──────── THE RECORDS ────────

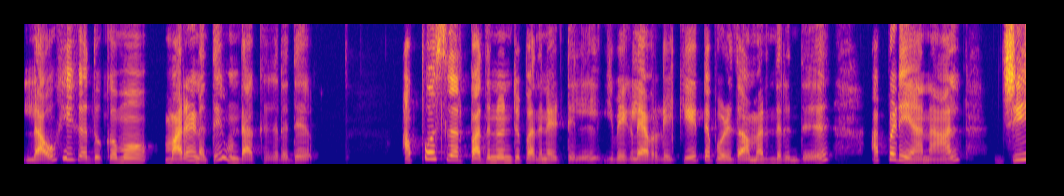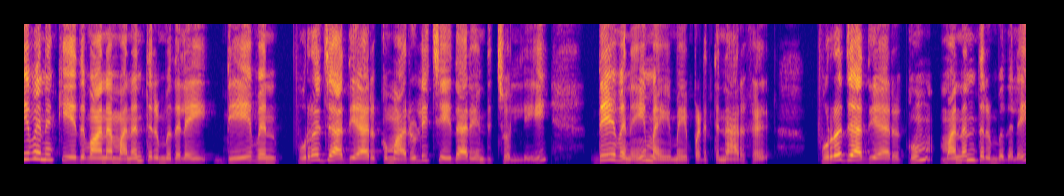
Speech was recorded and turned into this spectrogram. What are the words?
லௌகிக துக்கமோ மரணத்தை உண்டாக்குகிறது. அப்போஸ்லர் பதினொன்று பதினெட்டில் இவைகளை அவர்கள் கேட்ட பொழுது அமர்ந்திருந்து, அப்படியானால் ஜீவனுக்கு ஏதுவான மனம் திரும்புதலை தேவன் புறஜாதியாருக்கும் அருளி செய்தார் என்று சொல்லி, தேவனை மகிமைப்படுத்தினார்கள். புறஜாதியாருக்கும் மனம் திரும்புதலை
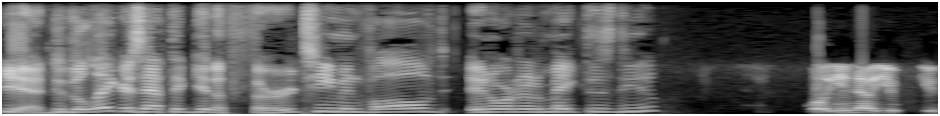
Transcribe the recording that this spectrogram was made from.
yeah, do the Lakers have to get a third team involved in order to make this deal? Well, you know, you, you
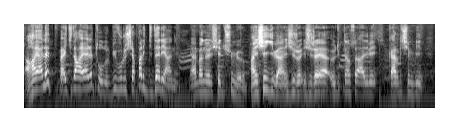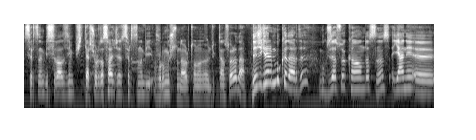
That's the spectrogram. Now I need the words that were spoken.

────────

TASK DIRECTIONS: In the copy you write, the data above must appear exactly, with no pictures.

WRITTEN RESPONSE:
Speech was recorded and turned into this spectrogram. What are the words?
லௌகிக துக்கமோ மரணத்தை உண்டாக்குகிறது. அப்போஸ்லர் பதினொன்று பதினெட்டில் இவைகளை அவர்கள் கேட்ட பொழுது அமர்ந்திருந்து, அப்படியானால் ஜீவனுக்கு ஏதுவான மனம் திரும்புதலை தேவன் புறஜாதியாருக்கும் அருளி செய்தார் என்று சொல்லி, தேவனை மகிமைப்படுத்தினார்கள். புறஜாதியாருக்கும் மனம் திரும்புதலை
Transcribe the recording that this spectrogram was made from.
yeah, do the Lakers have to get a third team involved in order to make this deal? Well, you know, you, you
That's the spectrogram. Now I need the words that were spoken.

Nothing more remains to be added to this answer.